>>>>

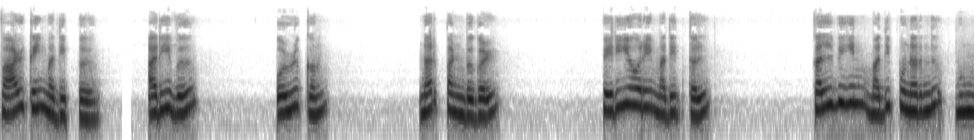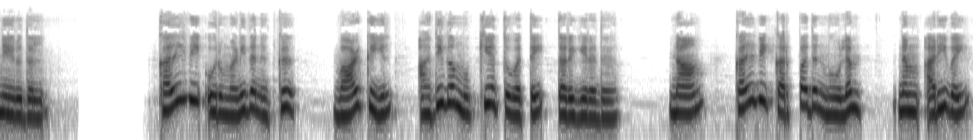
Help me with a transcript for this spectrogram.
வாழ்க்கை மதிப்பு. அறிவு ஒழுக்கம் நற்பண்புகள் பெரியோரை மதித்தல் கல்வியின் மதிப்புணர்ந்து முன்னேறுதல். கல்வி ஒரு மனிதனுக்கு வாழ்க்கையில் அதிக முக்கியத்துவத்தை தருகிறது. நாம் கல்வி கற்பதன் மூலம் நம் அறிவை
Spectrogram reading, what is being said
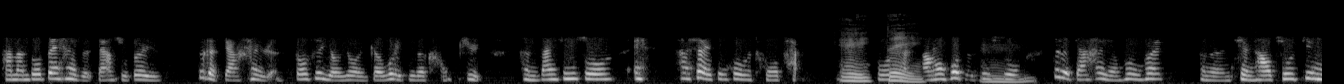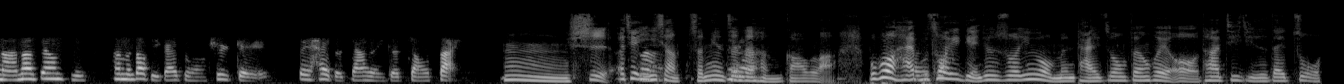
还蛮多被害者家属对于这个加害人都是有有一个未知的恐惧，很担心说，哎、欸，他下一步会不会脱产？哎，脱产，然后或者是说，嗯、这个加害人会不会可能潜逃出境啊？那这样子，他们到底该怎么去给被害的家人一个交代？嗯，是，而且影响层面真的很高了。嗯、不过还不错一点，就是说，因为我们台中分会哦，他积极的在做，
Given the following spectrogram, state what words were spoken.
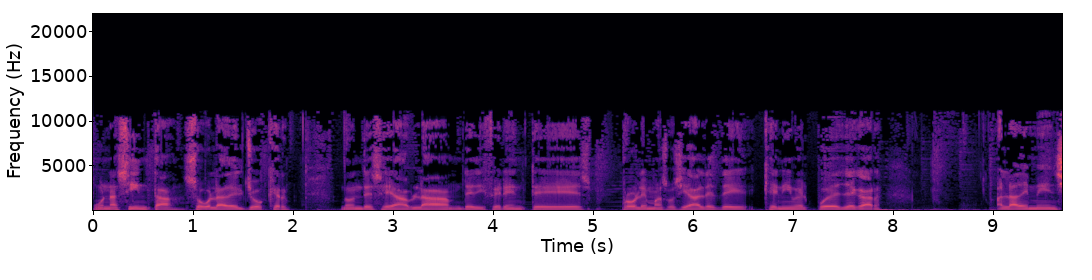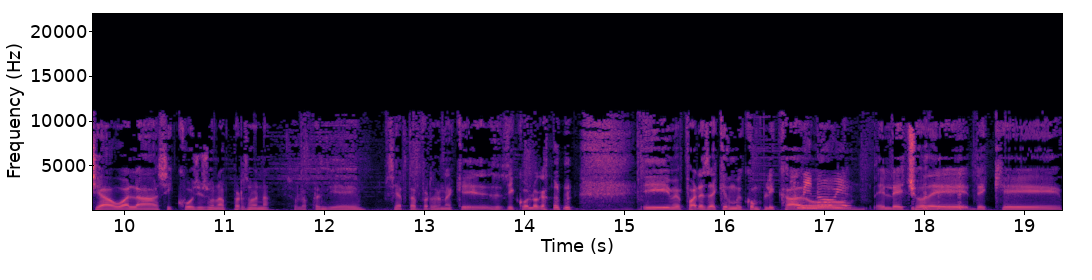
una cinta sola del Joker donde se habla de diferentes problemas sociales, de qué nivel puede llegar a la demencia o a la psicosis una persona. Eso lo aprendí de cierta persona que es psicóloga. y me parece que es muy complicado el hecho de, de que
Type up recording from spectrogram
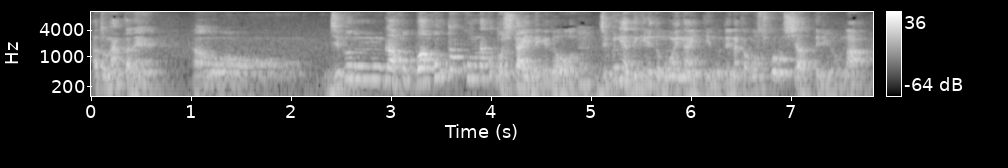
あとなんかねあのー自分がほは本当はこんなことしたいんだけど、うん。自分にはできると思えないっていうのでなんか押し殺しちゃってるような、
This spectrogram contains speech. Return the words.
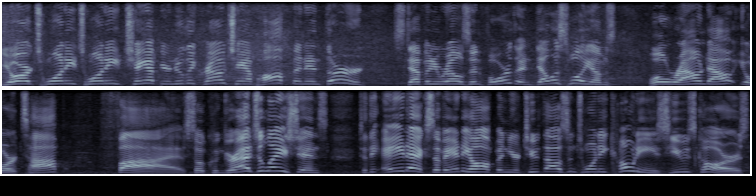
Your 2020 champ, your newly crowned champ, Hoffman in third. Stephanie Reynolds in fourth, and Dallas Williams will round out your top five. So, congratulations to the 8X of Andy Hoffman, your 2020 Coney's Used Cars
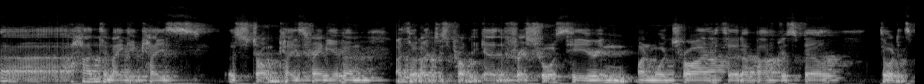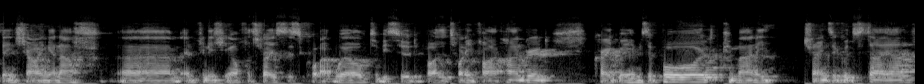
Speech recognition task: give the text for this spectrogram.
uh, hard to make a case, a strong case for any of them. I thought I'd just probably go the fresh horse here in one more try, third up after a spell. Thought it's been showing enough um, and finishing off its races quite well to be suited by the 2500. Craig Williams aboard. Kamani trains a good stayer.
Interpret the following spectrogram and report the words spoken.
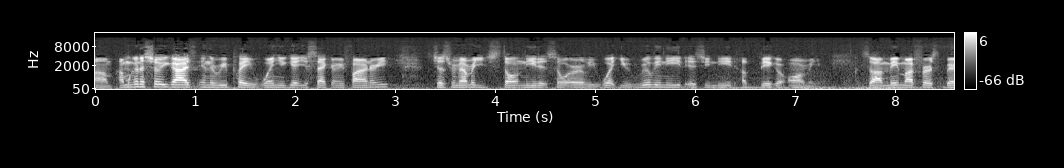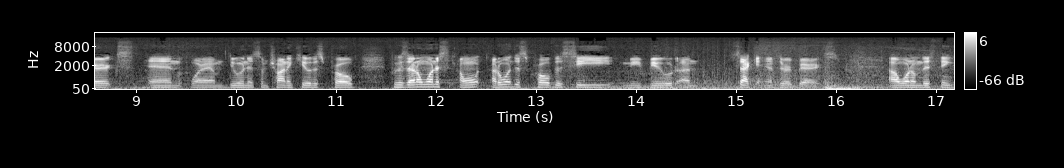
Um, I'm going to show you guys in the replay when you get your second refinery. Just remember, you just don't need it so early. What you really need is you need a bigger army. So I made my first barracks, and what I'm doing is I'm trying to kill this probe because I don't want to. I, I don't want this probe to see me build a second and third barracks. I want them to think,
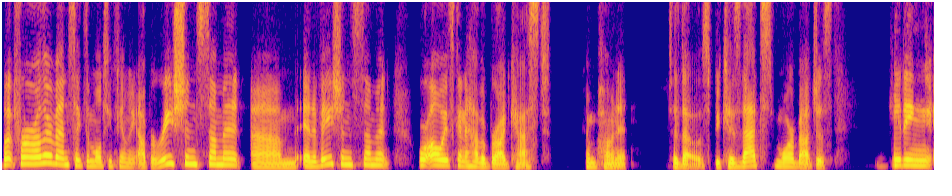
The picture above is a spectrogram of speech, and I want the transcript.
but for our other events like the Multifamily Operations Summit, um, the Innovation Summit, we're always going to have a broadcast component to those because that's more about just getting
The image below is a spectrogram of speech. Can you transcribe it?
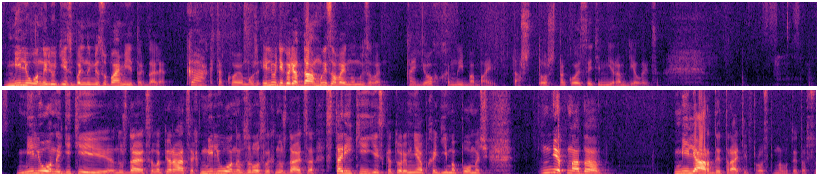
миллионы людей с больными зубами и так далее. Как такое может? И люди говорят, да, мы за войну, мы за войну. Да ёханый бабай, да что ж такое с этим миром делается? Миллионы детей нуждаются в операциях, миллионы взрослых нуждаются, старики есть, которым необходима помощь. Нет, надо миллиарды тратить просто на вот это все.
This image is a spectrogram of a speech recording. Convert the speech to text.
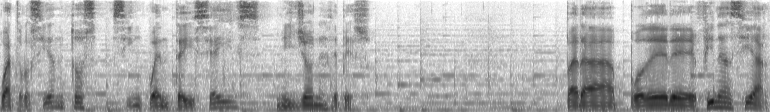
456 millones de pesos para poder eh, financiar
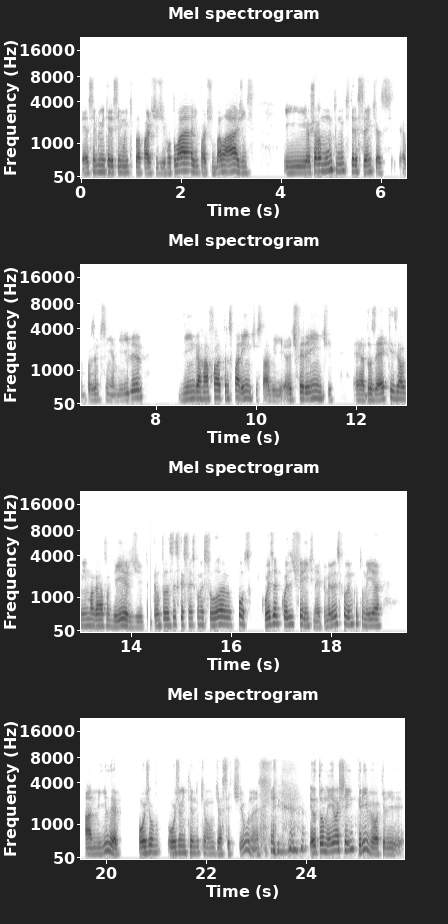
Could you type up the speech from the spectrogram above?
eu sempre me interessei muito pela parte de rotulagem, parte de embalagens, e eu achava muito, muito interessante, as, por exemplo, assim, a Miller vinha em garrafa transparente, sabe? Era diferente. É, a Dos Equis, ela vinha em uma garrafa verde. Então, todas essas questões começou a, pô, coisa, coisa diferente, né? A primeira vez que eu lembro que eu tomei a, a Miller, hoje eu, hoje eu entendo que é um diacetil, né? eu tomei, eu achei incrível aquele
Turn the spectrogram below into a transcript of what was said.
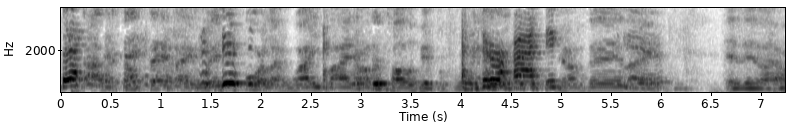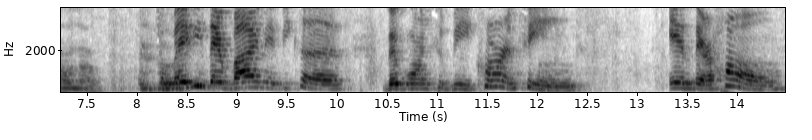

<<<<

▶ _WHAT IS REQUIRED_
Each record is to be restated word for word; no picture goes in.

▶ _RESPONSE_
Help me with a transcript for this spectrogram.
வாழ்க்கை மதிப்பு. அறிவு ஒழுக்கம் நற்பண்புகள் பெரியோரை மதித்தல் கல்வியின் மதிப்புணர்ந்து முன்னேறுதல். கல்வி ஒரு மனிதனுக்கு வாழ்க்கையில் அதிக முக்கியத்துவத்தை தருகிறது. நாம் கல்வி கற்பதன் மூலம் நம் அறிவை
Spectrogram reading, what is being said
还蛮多被害者家属对于这个加害人都是有有一个未知的恐惧，很担心说，哎、欸，他下一步会不会脱产？哎，脱产，然后或者是说，嗯、这个加害人会不会可能潜逃出境啊？那这样子，他们到底该怎么去给被害的家人一个交代？嗯，是，而且影响层面真的很高了。嗯、不过还不错一点，就是说，因为我们台中分会哦，他积极的在做，
Given the following spectrogram, state what words were spoken.
una cinta sola del Joker donde se habla de diferentes problemas sociales, de qué nivel puede llegar a la demencia o a la psicosis una persona. Eso lo aprendí de cierta persona que es psicóloga. y me parece que es muy complicado el hecho de, de que
Type up recording from spectrogram
あとなんかねあのー自分がほは本当はこんなことしたいんだけど、うん。自分にはできると思えないっていうのでなんか押し殺しちゃってるような、
This spectrogram contains speech. Return the words.
Your 2020 champ, your newly crowned champ, Hoffman in third. Stephanie Reynolds in fourth, and Dallas Williams will round out your top five. So, congratulations to the 8X of Andy Hoffman, your 2020 Coney's Used Cars
Speech recognition task: give the text for this spectrogram.
uh, hard to make a case, a strong case for any of them. I thought I'd just probably go the fresh horse here in one more try, third up after a spell. Thought it's been showing enough um, and finishing off its races quite well to be suited by the 2500. Craig Williams aboard. Kamani trains a good stayer.
Interpret the following spectrogram and report the words spoken.
Um, I'm going to show you guys in the replay when you get your second refinery. Just remember, you just don't need it so early. What you really need is you need a bigger army. So I made my first barracks, and what I'm doing is I'm trying to kill this probe because I don't want to. I, I don't want this probe to see me build a second and third barracks. I want them to think,
The picture above is a spectrogram of speech, and I want the transcript.
but for our other events like the Multifamily Operations Summit, um, the Innovation Summit, we're always going to have a broadcast component to those because that's more about just getting
The image below is a spectrogram of speech. Can you transcribe it?
миллионы людей с больными зубами и так далее. Как такое может? И люди говорят, да, мы за войну, мы за войну. Да ёханый бабай, да что ж такое с этим миром делается? Миллионы детей нуждаются в операциях, миллионы взрослых нуждаются, старики есть, которым необходима помощь. Нет, надо миллиарды тратить просто на вот это все.
This image is a spectrogram of a speech recording. Convert the speech to text.
456 millones de pesos para poder eh, financiar
Could you type up the speech from the spectrogram above?
eu sempre me interessei muito pela parte de rotulagem, parte de embalagens, e eu achava muito, muito interessante, as, por exemplo, assim, a Miller vinha em garrafa transparente, sabe? Era diferente. É, a Dos Equis, ela vinha em uma garrafa verde. Então, todas essas questões começou a, pô, coisa, coisa diferente, né? A primeira vez que eu lembro que eu tomei a, a Miller, hoje eu, hoje eu entendo que é um diacetil, né? eu tomei, eu achei incrível aquele
Turn the spectrogram below into a transcript of what was said.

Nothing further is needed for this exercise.